Additional guidance through regulation may drive further interest in opportunity zone investments, as some investors have remained on the sidelines due to a lack of clarity around certain aspects of the original legislation.

"It's possible that the program may be modified to give priority to improving infrastructure, supporting small businesses, enhancing community development and other similar initiatives," Malone said.

There is also an effort in Congress to extend the program, presumably to compensate for the slow rollout of its regulations. In February, Reps. Tim Burchett of Tennessee and Henry Cuellar of Texas, a Republican and Democrat, respectively, introduced a bill called the Opportunity Zone Extension Act of 2021 (H.R. 970). The bill focuses entirely on extending the program from the end of 2026 to the end of 2028.

A final uncertainty for OZs is in the form of the 2020 U.S. census. With the new census, the boundaries of many census tracts changed and others were merged or disappeared altogether. About 15% of the 2010 tracts designated opportunity zones in 2018 don't exist anymore.

What that will mean for the program isn't clear yet, since the Biden administration hasn't set a timeline for determining eligibility for new or modified census tracts for the OZ program.

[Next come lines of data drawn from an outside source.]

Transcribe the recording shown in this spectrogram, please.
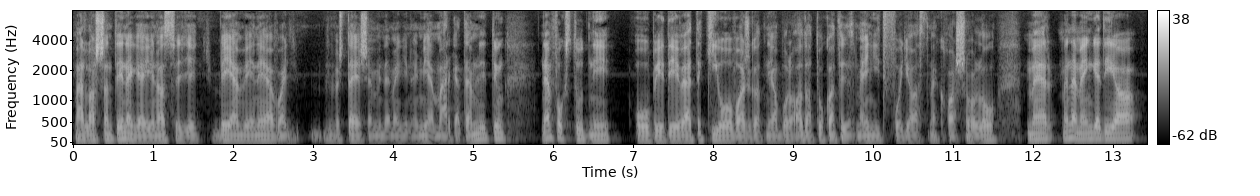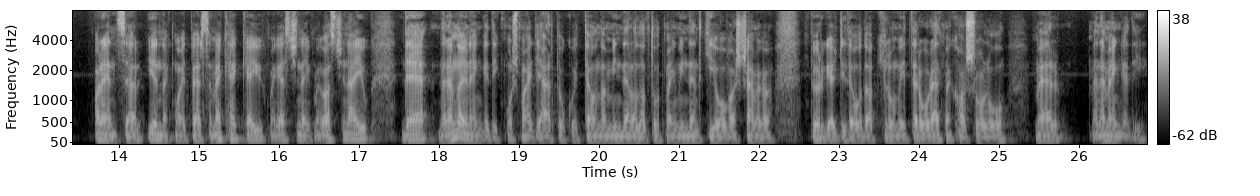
már lassan tényleg eljön az, hogy egy BMW-nél, vagy most teljesen minden megint, hogy milyen márkát említünk, nem fogsz tudni OBD-vel te kiolvasgatni abból adatokat, hogy ez mennyit fogyaszt, meg hasonló, mert, mert nem engedi a, a rendszer. Jönnek majd persze, meghekkeljük, meg ezt csináljuk, meg azt csináljuk, de, de nem nagyon engedik most már gyártók, hogy te onnan minden adatot, meg mindent kiolvassál, meg a pörgesd ide-oda a kilométer órát, meg hasonló, mert, mert nem engedi.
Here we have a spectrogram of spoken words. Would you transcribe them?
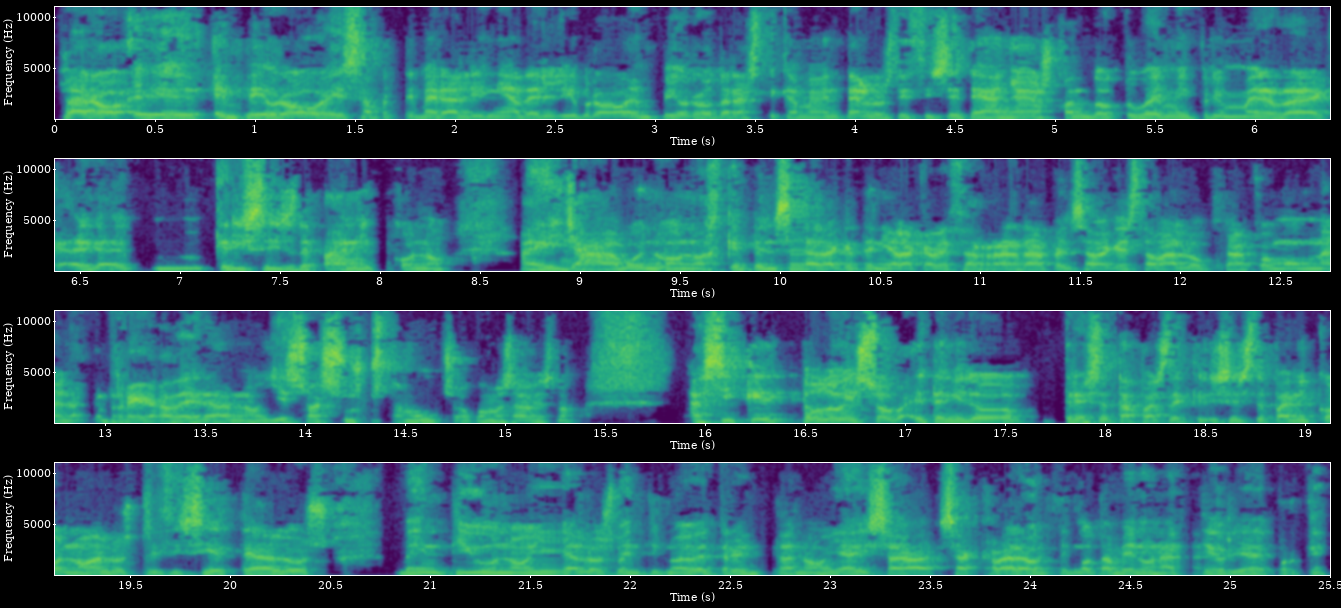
claro. Eh, empeoró esa primera línea del libro, empeoró drásticamente a los 17 años cuando tuve mi primera eh, crisis de pánico, ¿no? Ahí ya, bueno, no es que pensara que tenía la cabeza rara, pensaba que estaba loca como una regadera, ¿no? Y eso asusta mucho, como sabes, ¿no? Así que todo eso, he tenido tres etapas de crisis de pánico, ¿no? A los 17, a los 21 y a los 29, 30, ¿no? Y ahí se, acabaron. Tengo también una teoría de por qué.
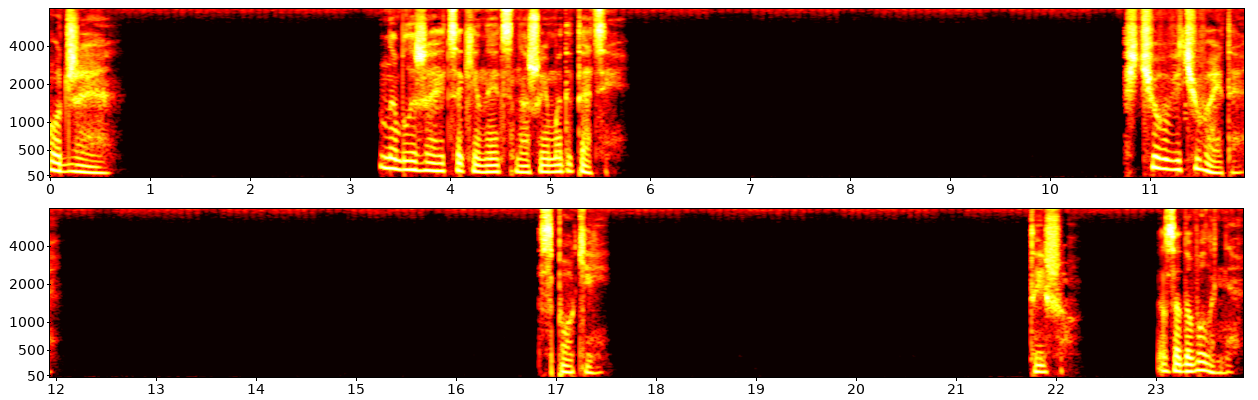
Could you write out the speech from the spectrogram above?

“Extending this program would give investors additional time to provide meaningful financial support to businesses and create ... good paying jobs in Opportunity Zones,” Burchett said in a statement, while Cueller characterized the measure as a way to support underdeveloped communities and accelerate the U.S. economy’s recovery from the coronavirus pandemic. 

As yet, Congress has taken no action on the extension, which has been referred to the Ways and Means Committee.

“Biden is likely going to look to mend, not end, opportunity zones and try to find a way to respond to the legitimate criticisms,” CalOZ President Kunal Merchant told Bisnow shortly after Biden took office. “I think that gives investors a sense of comfort and stability that the program is going to return to its bipartisan roots.”

CLARIFICATION, MAY 14, 12:35 P.M. ET: Matthew Malone was speaking as ADISA president. His title has been changed in the text to reflect that.